Recently, a group of credit union executives in Cincinnati sat down with Staff Reporter Steve Watkins of the Cincinnati Business Courier and let him know that when bankers complain about the regulatory burden that is crushing them, credit union executives feel their pain (albeit, in a tax-free kind of way).
A group of Greater Cincinnati credit union executives met with me for lunch on Monday at Palomino to talk about the issues that are affecting them, and the regulatory burden was topic one.
They had just met Monday morning with U.S. Rep. Steve Chabot, a Cincinnati Republican, primarily about the possibility of easing the regulatory burden. Patrick Harris, director of legislative affairs for the Ohio Credit Union League, told me the banking sector has had 180 new rules and regulations foisted upon it by Congress since 2010, following the financial crisis.
This isn’t a banks versus credit unions thing. Most of the changes the credit unions want would also ease burdens on banks, Harris said. They’re things like reducing the need to send out disclosures about privacy policies, as well as the ability of some credit unions to tap the Federal Home Loan Bank for funds. How big of a factor is it? We know how regulatory costs have caused banks like the Bank of Kentucky to sell. And it has $1.9 billion in assets. What chance do credit unions with $20 million or $30 million in assets have to comply with those same rules?
“When the small credit unions merge, one of the main reasons is compliance costs,” Cinfed Credit Union CEO Jay Sigler said.
The first thing you'll notice is that they're all sitting down for lunch and a bitch-fest at Palomino. The visual of complaining about the cost of regulations while scarfing down Tuna Puttanesca or Asiago-Almond Crusted Scallops is somewhat incongruous. Maybe the newspaper picked up the tab.
The second thing you'll notice, however, is that the smaller the size of the institution, the more incentive there is to merge. Inasmuch as credit unions, especially smaller credit unions, are sometimes touted as a vehicle most able to offer services to the "underbanked" customers who often might "fall prey" to evildoers like payday lenders, the fact that regulatory burdens are leading many to merge should give banks cold comfort. While the number of competitors may decrease, those who are left standing when the shooting stops are going to be better armed at not only surviving, but competing with commercial banks.
The article also notes that all types of loan demand appears to be relatively flat. While one credit union official observes that business loans are a small part of its portfolio, I think that there will be no let-up in pressure by credit unions for more business loan authority.
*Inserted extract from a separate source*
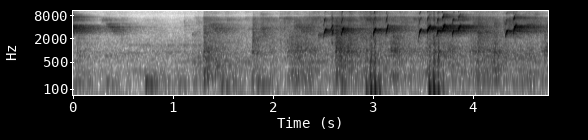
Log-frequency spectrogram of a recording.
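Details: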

I also expect that there will be no let-up in counterattacks by commercial bankers, who will continue to demand that if a credit union wants to loan like a bank, it should pay taxes like a bank.
Still, the important point to me is that regulatory burden continues to be a driver of financial industry consolidation across the entire spectrum. In other words, unless there is some serious regulatory relief provided (likely via the US Congress), especially for smaller institutions, the incredibly shrinking financial services industry appears to be ia horror show will continue for some time.